*WHAT THE TASK REQUIRES:* Retype each entry verbatim. Do not include the images.

━━━━━━━━━━━━━━━━━━━━━━━━━━━━━━

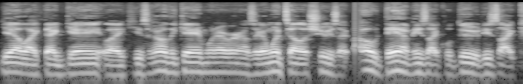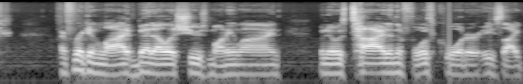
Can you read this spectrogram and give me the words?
"Yeah, like that game." Like he's like, "Oh, the game, whatever." I was like, "I went to LSU." He's like, "Oh, damn." He's like, "Well, dude," he's like, "I freaking live bet LSU's money line when it was tied in the fourth quarter." He's like,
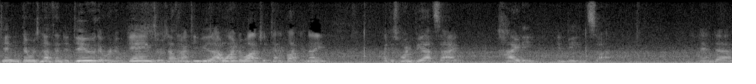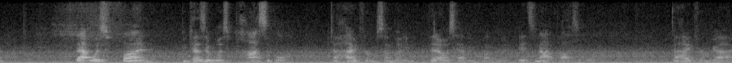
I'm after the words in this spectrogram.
didn't. There was nothing to do. There were no games. There was nothing on TV that I wanted to watch at 10 o'clock at night. I just wanted to be outside, hiding and being sought. And uh, that was fun because it was possible to hide from somebody that I was having fun with. It's not possible to hide from God.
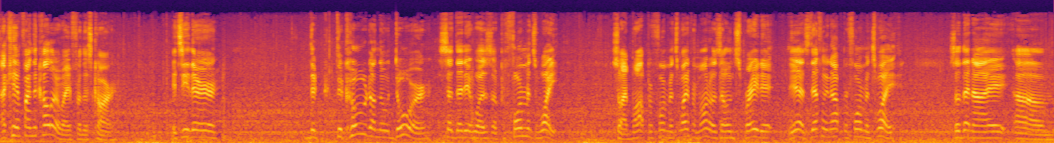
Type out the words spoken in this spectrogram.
I can't find the colorway for this car it's either the the code on the door said that it was a performance white so I bought performance white from AutoZone sprayed it. Yeah it's definitely not performance white so then I um,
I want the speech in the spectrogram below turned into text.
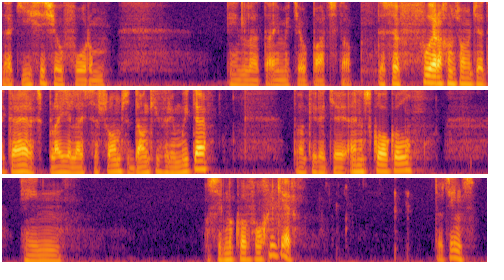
dat Jesus jou vorm en laat hy met jou pad stap. Dis 'n voorreg om saam met jou te kuier. Ek bly jy luister saam. So dankie vir die moeite. Dankie dat jy inskakel en ons sien mekaar volgende keer. Totsiens.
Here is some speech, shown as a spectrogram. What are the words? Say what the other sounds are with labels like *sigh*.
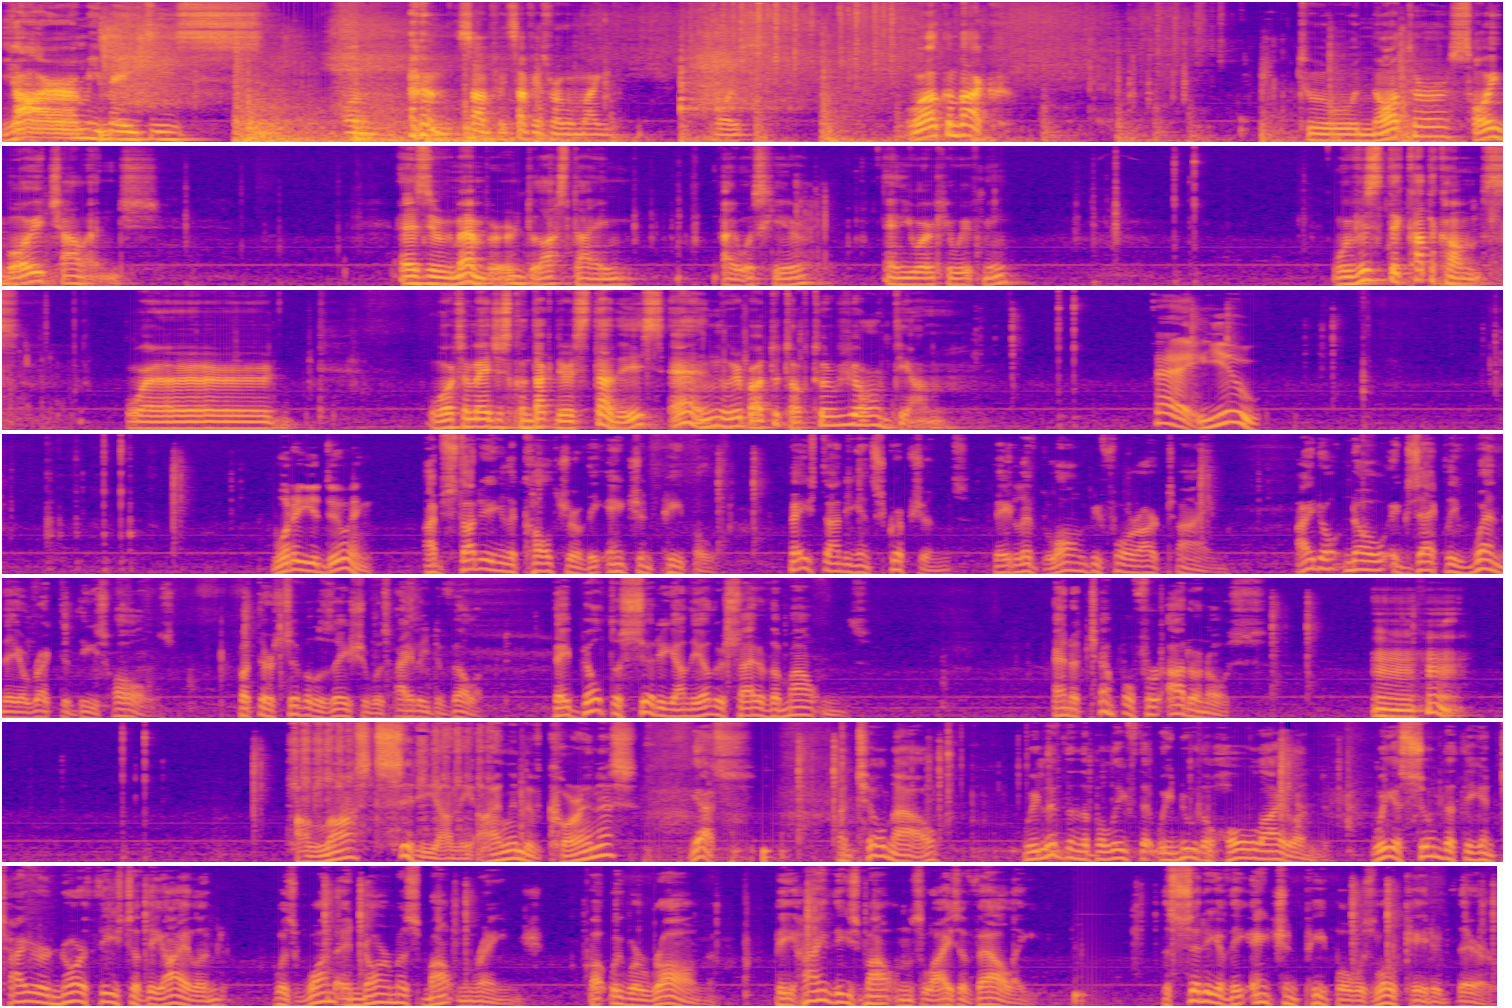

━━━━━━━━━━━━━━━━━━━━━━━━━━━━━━

*EXPECTED ANSWER:*
Can you read this spectrogram and give me the words?
"Yeah, like that game." Like he's like, "Oh, the game, whatever." I was like, "I went to LSU." He's like, "Oh, damn." He's like, "Well, dude," he's like, "I freaking live bet LSU's money line when it was tied in the fourth quarter." He's like,
I'm after the words in this spectrogram.
didn't. There was nothing to do. There were no games. There was nothing on TV that I wanted to watch at 10 o'clock at night. I just wanted to be outside, hiding and being sought. And uh, that was fun because it was possible to hide from somebody that I was having fun with. It's not possible to hide from God.
Type out the words spoken in this spectrogram.
I can't find the colorway for this car it's either the the code on the door said that it was a performance white so I bought performance white from AutoZone sprayed it. Yeah it's definitely not performance white so then I um,
I want the speech in the spectrogram below turned into text.
dat Jesus jou vorm en laat hy met jou pad stap. Dis 'n voorreg om saam met jou te kuier. Ek bly jy luister saam. So dankie vir die moeite. Dankie dat jy inskakel en ons sien mekaar volgende keer. Totsiens.
Here is some speech, shown as a spectrogram. What are the words? Say what the other sounds are with labels like *sigh*.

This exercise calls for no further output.